» **YOUR INSTRUCTIONS**
Below is a block of records: output all of them exactly and leave out the pictures.

» **RECORDS PROVIDED**
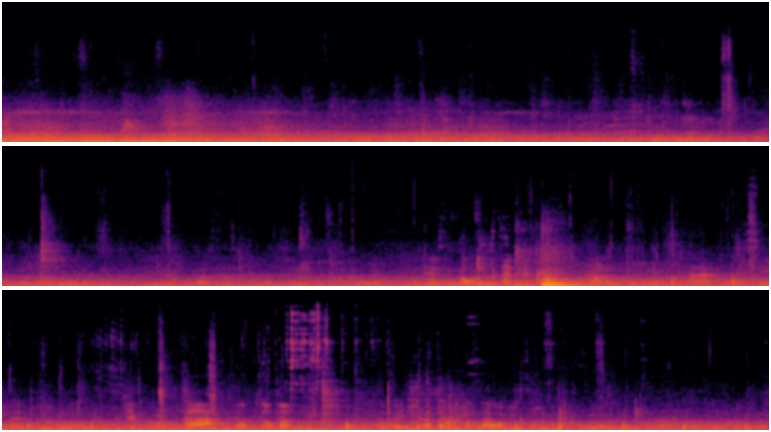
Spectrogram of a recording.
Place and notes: Poznań, Jerzyce district, Rialto Cinema - people leaving the cinema after the show
late evening, wet ambience in front of the cinema, spectators leaving the building, everybody in great mood after watching the last Woody Allen movie. the employees are closing the cinema.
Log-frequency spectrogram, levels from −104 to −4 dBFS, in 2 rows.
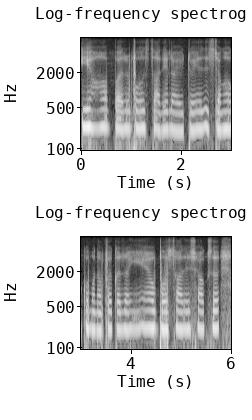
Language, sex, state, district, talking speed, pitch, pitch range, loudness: Urdu, female, Bihar, Kishanganj, 160 wpm, 215 Hz, 210-220 Hz, -20 LUFS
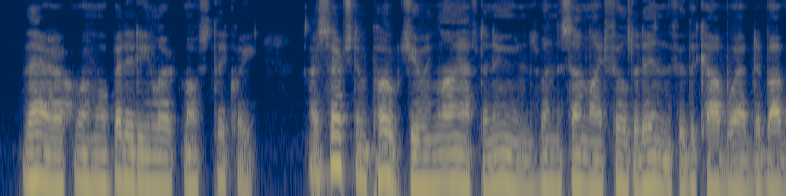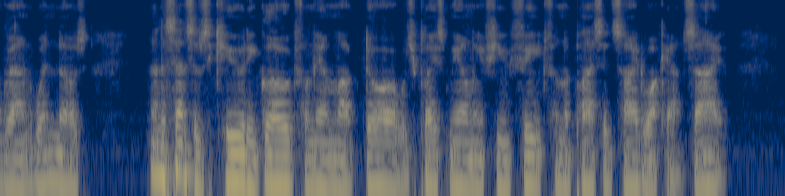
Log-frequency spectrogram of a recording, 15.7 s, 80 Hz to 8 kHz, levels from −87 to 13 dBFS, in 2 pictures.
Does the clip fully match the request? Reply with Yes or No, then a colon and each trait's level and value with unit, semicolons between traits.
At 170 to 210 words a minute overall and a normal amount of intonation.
No: average, 175 wpm; narrow, 2.2 semitones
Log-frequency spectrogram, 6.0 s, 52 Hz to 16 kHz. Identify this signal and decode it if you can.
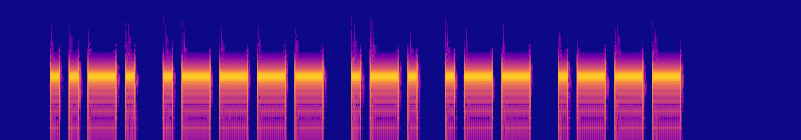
Morse code, heard as a keyed tone, about 17 wpm, 700 Hz. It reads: F1RWJ
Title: DXCC-100 Call Signs - 5 Characters - Repeated 3x - 17wpm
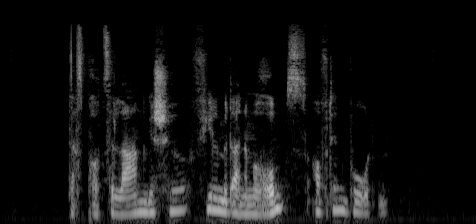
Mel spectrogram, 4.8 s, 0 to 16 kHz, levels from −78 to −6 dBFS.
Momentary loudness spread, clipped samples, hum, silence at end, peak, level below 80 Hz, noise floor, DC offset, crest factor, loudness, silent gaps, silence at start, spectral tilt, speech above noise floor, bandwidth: 11 LU; under 0.1%; none; 0.9 s; -14 dBFS; -68 dBFS; -73 dBFS; under 0.1%; 22 dB; -33 LUFS; none; 0.7 s; -4 dB/octave; 39 dB; 11.5 kHz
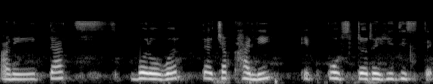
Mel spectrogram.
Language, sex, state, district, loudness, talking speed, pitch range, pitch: Marathi, female, Maharashtra, Pune, -15 LUFS, 125 wpm, 250-285 Hz, 265 Hz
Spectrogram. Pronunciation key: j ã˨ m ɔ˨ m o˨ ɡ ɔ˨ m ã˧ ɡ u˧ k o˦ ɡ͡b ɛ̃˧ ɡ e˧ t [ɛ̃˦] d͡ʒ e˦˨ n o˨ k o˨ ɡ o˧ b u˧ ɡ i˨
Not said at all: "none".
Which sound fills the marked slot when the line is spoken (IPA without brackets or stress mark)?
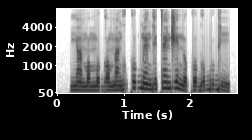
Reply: ɛ̃˦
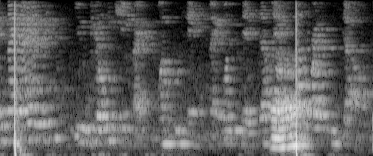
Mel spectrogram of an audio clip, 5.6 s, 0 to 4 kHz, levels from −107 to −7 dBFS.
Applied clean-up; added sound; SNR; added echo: classical method WPE with log-MMSE.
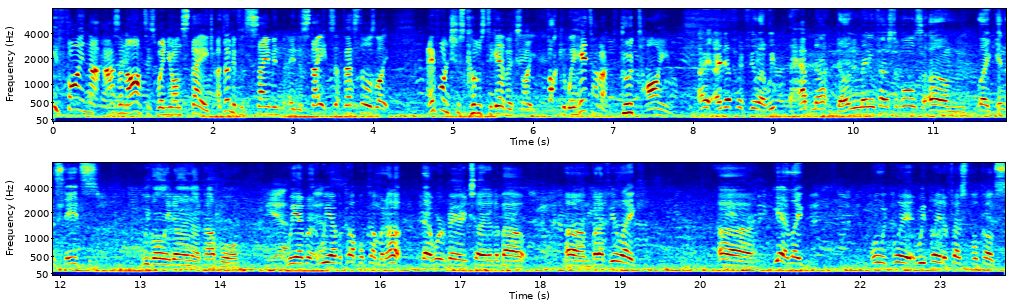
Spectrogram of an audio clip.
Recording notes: From our 'Live from 2000 Trees 2023' series. Their first ever UK festival appearance.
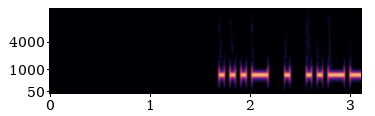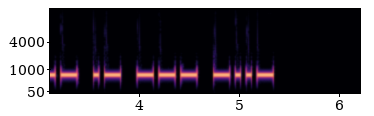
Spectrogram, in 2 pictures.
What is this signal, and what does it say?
Morse code, heard as a keyed tone, about 22 wpm, 700 Hz. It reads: VE2AOX
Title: DXCC-100 Call Signs - 6 Characters - 22wpm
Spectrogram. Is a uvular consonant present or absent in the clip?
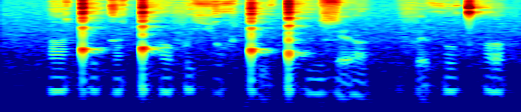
absent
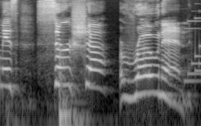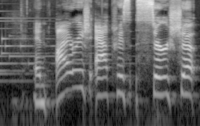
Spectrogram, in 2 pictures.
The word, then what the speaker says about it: Saoirse Ronan: You see sound er, same as in her, schwa, Saoirse, Saoirse, super simple. Ronan, diphthong O, stress on the first syllable, Ronan. Saoirse Ronan. And don't forget, if we have first name and the last name, we'll be stressing the last name.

» **ANSWER**
Spectrogram of a recording.
Place and notes: Poznań, Jerzyce district, Rialto Cinema - people leaving the cinema after the show
late evening, wet ambience in front of the cinema, spectators leaving the building, everybody in great mood after watching the last Woody Allen movie. the employees are closing the cinema.
Log-frequency spectrogram, levels from −104 to −4 dBFS, in 2 rows.
Language, sex, state, district, talking speed, pitch, pitch range, loudness: Urdu, female, Bihar, Kishanganj, 160 wpm, 215 Hz, 210-220 Hz, -20 LUFS
Log-frequency spectrogram of a recording, 15.7 s, 80 Hz to 8 kHz, levels from −87 to 13 dBFS, in 2 pictures.
Does the clip fully match the request? Reply with Yes or No, then a colon and each trait's level and value with unit, semicolons between traits.
At 170 to 210 words a minute overall and a normal amount of intonation.
No: average, 175 wpm; narrow, 2.2 semitones
Log-frequency spectrogram, 6.0 s, 52 Hz to 16 kHz. Identify this signal and decode it if you can.
Morse code, heard as a keyed tone, about 17 wpm, 700 Hz. It reads: F1RWJ
Title: DXCC-100 Call Signs - 5 Characters - Repeated 3x - 17wpm
Mel spectrogram, 4.8 s, 0 to 16 kHz, levels from −78 to −6 dBFS.
Momentary loudness spread, clipped samples, hum, silence at end, peak, level below 80 Hz, noise floor, DC offset, crest factor, loudness, silent gaps, silence at start, spectral tilt, speech above noise floor, bandwidth: 11 LU; under 0.1%; none; 0.9 s; -14 dBFS; -68 dBFS; -73 dBFS; under 0.1%; 22 dB; -33 LUFS; none; 0.7 s; -4 dB/octave; 39 dB; 11.5 kHz
Mel spectrogram.
Language, sex, state, district, loudness, talking speed, pitch range, pitch: Marathi, female, Maharashtra, Pune, -15 LUFS, 125 wpm, 250-285 Hz, 265 Hz
Spectrogram. Pronunciation key: j ã˨ m ɔ˨ m o˨ ɡ ɔ˨ m ã˧ ɡ u˧ k o˦ ɡ͡b ɛ̃˧ ɡ e˧ t [ɛ̃˦] d͡ʒ e˦˨ n o˨ k o˨ ɡ o˧ b u˧ ɡ i˨
Not said at all: "none".
Which sound fills the marked slot when the line is spoken (IPA without brackets or stress mark)?
Reply: ɛ̃˦
Mel spectrogram of an audio clip, 5.6 s, 0 to 4 kHz, levels from −107 to −7 dBFS.
Applied clean-up; added sound; SNR; added echo: classical method WPE with log-MMSE.
Spectrogram of an audio clip.
Recording notes: From our 'Live from 2000 Trees 2023' series. Their first ever UK festival appearance.
Spectrogram, in 2 pictures.
What is this signal, and what does it say?
Morse code, heard as a keyed tone, about 22 wpm, 700 Hz. It reads: VE2AOX
Title: DXCC-100 Call Signs - 6 Characters - 22wpm
Spectrogram. Is a uvular consonant present or absent in the clip?
absent
Spectrogram, in 2 pictures.
The word, then what the speaker says about it: Saoirse Ronan: You see sound er, same as in her, schwa, Saoirse, Saoirse, super simple. Ronan, diphthong O, stress on the first syllable, Ronan. Saoirse Ronan. And don't forget, if we have first name and the last name, we'll be stressing the last name.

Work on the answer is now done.